GREG SHERIDAN:

Prime Minister, one question on the style of your Government. In the first year of your Government a lot of ministers had to clear their media appearances with your office and very often they were told no, they couldn’t go ahead and do the media appearances, and this was at a time when your Government was getting hammered in the media. Isn’t that suggestive that your office did have too tight a command and control approach to government and saw media opportunities as a threat rather than an opportunity?

PRIME MINISTER:

If I may say so, Greg, this is the kind of inside the beltway preoccupation which turns people off our politics. I think out there in the real world this is the last thing that people are interested in. Now as it happens, a sensible government does coordinate its media appearances but a sensible government does not try to repress ministers who have got a message to tell.

PAUL KELLY:

Just on this point, Prime Minister, you were given an extension of time in office by the spill motion earlier this year. If there is not an improvement in the Government’s credentials and you disappoint yourself, would you consider resignation and handing over the reins to another leader?

PRIME MINISTER:

Paul, I am determined that we will not be in that position. I am determined that we will not be in that position.
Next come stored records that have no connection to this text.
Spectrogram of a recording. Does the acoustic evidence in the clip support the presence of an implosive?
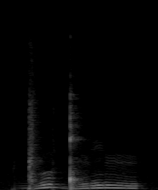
no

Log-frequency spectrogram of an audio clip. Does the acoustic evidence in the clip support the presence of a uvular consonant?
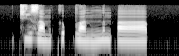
no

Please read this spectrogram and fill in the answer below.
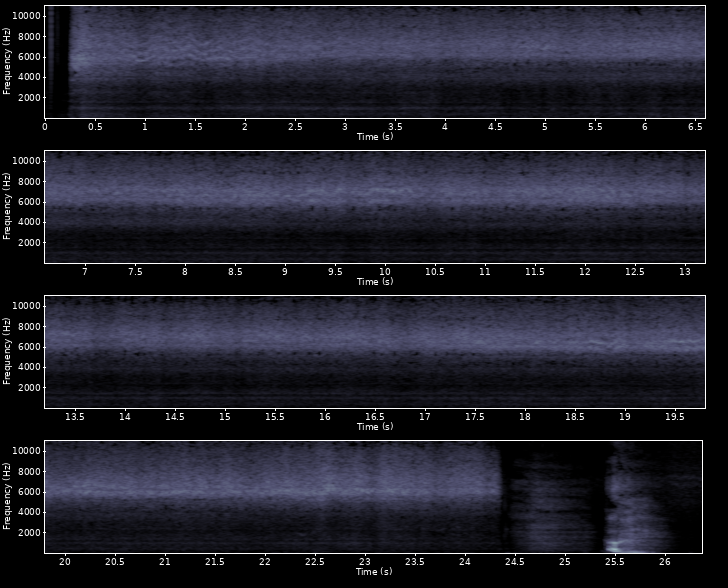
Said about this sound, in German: Ähm, okay, also kurz den Atemapparat hier in Gang setzen, einatmen, ausatmen. Einatmen und dann langsam auf S aus und los.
I was elected first by the Party and then by the people to do a job and I am determined to do that job to the very, very best of my ability. Now will I be perfect? Of course, I won’t. Will I sometimes be a disappointment? Of course I will. But I am absolutely confident that the Party and the public expect me to do this job and I will bend every fibre of my being, I will spend every ounce of energy that I have to do this job as well as it humanly can be done.

PAUL KELLY:

Prime Minister, we’ve run out of time. Thank you very much for your time today.

PRIME MINISTER:

Thank you so much, Paul, thank you so much, Greg.

[ends]

Transcript - 24285